After enduring the scorching temperatures needed to explore our Solar System's innermost planet, NASA's MESSENGER spacecraft will finally succumb to old age and end its mission with a bang.

MESSENGER - or the MErcury Surface, Space ENvironment, GEochemistry, and Ranging spacecraft - is now out of fuel and under the spell of Mercury's gravity.

Mission engineers from NASA predict that the probe will impact the planet's surface on April 30, travelling at a speed of around 3.9 kilometres per second (or about 14,040 km/h).

The consensus from scientists and engineers is that the mission was a success. 

"MESSENGER had to survive heating from the Sun, heating from the dayside of Mercury, and the harsh radiation environment in the inner heliosphere," said principal investigator, Sean Solomon, from Columbia University, in a press release. 

"The clearest demonstration that our innovative engineers were up to the task has been the spacecraft's longevity in one of the toughest neighbourhoods in our Solar System." 

The mission was approved in 1999, and the spacecraft was launched on August 3, 2004. After 6.5 years, it entered into orbit around Mercury on March 18, 2011.

The original plan was to orbit the planet for one Earth year, collecting data to answer six critical questions about the rocky planet nearest to our Sun. Scientists were interested in why the planet was so dense; what was the structure of its core, whether it had a magnetic field; and what the material was at its poles.

But new questions raised by early findings motivated two extensions of orbital operations, pushing the total time spent circling Mercury to roughly four years.

Solomon praised the mission engineers and the design, saying, "all of the instruments that we selected nearly two decades ago have proven their worth and have yielded an amazing series of discoveries about the innermost planet."

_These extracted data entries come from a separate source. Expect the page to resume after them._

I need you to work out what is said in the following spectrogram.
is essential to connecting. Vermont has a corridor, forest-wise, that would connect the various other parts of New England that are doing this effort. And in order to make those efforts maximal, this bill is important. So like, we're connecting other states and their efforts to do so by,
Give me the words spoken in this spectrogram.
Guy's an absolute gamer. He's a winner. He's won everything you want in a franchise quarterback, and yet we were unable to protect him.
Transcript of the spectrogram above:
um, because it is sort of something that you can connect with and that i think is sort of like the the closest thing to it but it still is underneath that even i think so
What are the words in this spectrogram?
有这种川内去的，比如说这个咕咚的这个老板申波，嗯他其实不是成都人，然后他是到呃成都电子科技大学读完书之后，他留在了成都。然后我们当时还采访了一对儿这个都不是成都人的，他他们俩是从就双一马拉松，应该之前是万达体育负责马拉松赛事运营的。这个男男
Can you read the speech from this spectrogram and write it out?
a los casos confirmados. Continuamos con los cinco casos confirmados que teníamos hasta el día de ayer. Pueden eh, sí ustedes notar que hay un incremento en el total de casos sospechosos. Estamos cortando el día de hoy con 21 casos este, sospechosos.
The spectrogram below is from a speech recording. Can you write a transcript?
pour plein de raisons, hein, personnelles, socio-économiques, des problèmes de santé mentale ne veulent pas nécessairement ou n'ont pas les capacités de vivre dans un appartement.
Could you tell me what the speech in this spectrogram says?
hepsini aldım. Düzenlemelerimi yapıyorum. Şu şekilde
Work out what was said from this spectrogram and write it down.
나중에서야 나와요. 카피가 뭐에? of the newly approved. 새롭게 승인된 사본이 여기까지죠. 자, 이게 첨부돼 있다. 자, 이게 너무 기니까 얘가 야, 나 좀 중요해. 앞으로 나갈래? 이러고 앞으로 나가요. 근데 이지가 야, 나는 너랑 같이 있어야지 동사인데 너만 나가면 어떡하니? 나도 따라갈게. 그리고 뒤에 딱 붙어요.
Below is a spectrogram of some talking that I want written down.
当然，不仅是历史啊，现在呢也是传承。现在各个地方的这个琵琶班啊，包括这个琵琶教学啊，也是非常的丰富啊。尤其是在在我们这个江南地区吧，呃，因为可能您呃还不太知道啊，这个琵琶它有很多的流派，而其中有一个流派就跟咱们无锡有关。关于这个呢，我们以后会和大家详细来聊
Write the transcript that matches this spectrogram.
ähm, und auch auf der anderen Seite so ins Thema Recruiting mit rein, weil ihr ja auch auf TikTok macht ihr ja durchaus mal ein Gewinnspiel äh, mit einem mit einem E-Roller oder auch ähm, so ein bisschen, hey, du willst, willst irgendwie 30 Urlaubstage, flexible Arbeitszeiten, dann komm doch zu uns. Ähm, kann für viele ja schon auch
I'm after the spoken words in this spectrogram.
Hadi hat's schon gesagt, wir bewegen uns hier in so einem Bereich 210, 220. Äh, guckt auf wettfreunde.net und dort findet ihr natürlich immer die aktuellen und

One of the most intriguing outcomes of the mission has been the evidence it has provided to support the hypothesis that Mercury harbours abundant water ice and other frozen volatile materials in its permanently shadowed polar craters.

Solomon says the water stores in these ice deposits was likely delivered via the impacts of comets and volatile-rich asteroids.

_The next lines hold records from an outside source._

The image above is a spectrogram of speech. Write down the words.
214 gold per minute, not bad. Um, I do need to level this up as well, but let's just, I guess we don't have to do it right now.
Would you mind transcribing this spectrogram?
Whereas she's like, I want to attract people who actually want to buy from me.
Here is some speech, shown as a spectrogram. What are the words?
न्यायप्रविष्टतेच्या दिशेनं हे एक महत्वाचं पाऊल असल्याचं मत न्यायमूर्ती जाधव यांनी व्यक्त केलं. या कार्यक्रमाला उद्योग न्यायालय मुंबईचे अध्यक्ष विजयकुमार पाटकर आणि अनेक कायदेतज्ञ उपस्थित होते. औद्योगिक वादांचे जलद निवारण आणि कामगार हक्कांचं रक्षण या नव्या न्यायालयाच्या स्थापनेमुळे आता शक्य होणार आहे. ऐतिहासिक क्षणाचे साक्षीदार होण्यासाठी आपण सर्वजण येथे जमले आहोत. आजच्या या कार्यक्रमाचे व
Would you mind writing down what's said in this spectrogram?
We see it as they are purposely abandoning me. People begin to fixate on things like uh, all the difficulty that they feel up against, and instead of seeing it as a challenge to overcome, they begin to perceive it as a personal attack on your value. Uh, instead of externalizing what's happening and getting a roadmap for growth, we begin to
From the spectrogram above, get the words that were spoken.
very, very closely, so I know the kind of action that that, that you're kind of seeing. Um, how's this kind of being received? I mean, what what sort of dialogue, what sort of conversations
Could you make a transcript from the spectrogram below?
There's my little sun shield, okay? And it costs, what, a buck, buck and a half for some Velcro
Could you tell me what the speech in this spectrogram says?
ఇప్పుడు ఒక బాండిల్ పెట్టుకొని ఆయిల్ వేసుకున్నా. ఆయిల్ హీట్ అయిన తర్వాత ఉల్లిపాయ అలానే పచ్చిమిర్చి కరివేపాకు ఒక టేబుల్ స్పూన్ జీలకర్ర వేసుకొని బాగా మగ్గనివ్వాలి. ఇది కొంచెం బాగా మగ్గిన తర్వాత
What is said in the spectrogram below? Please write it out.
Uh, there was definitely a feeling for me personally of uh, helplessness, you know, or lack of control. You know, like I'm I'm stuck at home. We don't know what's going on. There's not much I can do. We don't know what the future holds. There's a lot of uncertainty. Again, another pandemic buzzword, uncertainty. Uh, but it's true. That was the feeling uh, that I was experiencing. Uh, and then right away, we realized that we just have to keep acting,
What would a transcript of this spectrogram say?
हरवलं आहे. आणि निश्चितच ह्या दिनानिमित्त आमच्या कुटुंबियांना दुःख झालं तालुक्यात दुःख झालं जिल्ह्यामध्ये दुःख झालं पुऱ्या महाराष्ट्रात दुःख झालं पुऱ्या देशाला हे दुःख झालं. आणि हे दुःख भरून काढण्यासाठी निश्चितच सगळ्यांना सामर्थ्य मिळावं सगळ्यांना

"Those same impacts also likely delivered the material in the dark layer discovered by MESSENGER to cover most polar deposits and interpreted, on the basis of its sublimation temperature and low reflectance, to be carbonaceous," he said. "By this interpretation, Mercury's polar regions serve as a witness plate to the delivery to the inner Solar System of water and organic compounds from the outer Solar System, a process that much earlier may have led to prebiotic chemical synthesis and the origin of life on Earth. 

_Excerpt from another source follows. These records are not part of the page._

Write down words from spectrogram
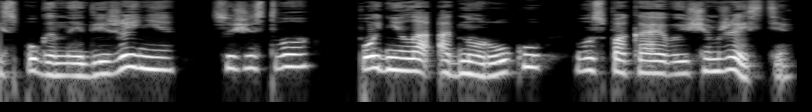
испуганные движения существо подняло одну руку в успокаивающем жесте.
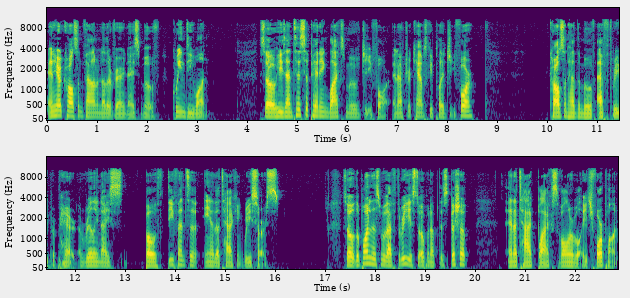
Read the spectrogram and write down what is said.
And here Carlsen found another very nice move, queen d1. So he's anticipating black's move g4, and after Kamsky played g4, Carlsen had the move f3 prepared, a really nice both defensive and attacking resource. So the point of this move f3 is to open up this bishop and attack black's vulnerable h4 pawn.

The mission also yielded some incredible technological innovations, including a way to extend the mission by preserving on-board propellants, and a heat-resistant and highly reflective ceramic cloth sunshade, which protected the spacecraft's instruments and electronics from extreme solar radiation.

The latter was particularly important, given the front side of the sunshade routinely experiences temperatures in excess of 300 degrees Celsius, explained MESSENGER project manager Helene Winters from Johns Hopkins University in the US. 

It's actually quite amazing and humbling to sift through all the highlights of a completed mission, and to see just how much coordinated effort, over how many years, goes into pulling this stuff off. 

NASA, and MESSENGER, we salute you!